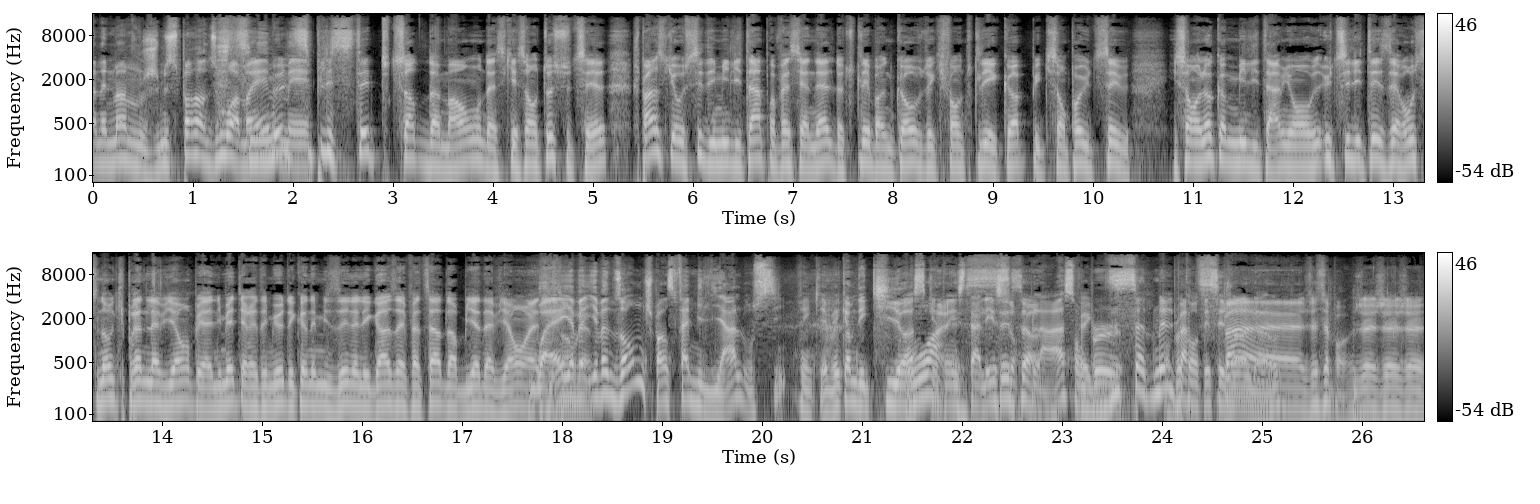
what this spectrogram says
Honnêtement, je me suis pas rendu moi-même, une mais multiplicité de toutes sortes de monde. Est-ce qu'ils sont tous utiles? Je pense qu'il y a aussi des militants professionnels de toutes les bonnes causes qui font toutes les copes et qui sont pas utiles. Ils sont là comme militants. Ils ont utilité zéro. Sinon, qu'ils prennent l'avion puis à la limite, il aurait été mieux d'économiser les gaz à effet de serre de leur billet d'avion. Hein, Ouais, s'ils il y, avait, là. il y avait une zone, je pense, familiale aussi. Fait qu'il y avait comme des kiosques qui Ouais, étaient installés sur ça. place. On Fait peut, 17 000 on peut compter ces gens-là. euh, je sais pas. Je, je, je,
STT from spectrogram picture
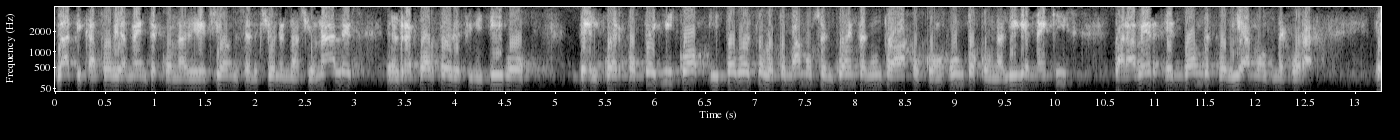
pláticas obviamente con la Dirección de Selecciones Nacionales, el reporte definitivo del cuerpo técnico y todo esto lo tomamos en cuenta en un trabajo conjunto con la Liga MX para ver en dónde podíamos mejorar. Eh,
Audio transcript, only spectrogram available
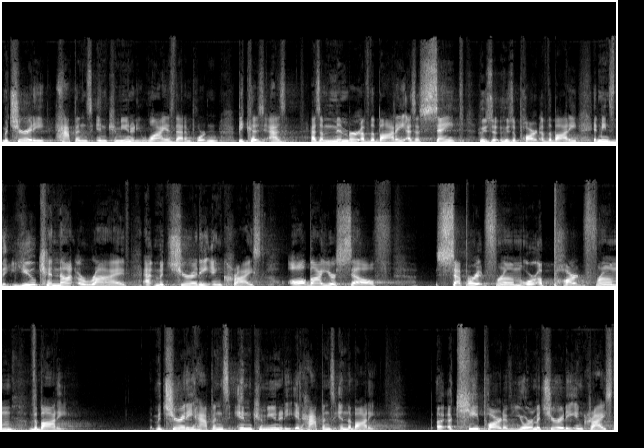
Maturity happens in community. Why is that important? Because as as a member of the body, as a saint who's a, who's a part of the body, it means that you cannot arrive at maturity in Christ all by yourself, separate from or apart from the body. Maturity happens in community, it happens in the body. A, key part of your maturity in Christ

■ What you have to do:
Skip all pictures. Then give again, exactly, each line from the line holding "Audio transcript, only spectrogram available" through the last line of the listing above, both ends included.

■ Task result:
Audio transcript, only spectrogram available
Maturity happens in community. Why is that important? Because as as a member of the body, as a saint who's a, who's a part of the body, it means that you cannot arrive at maturity in Christ all by yourself, separate from or apart from the body. Maturity happens in community, it happens in the body. A, key part of your maturity in Christ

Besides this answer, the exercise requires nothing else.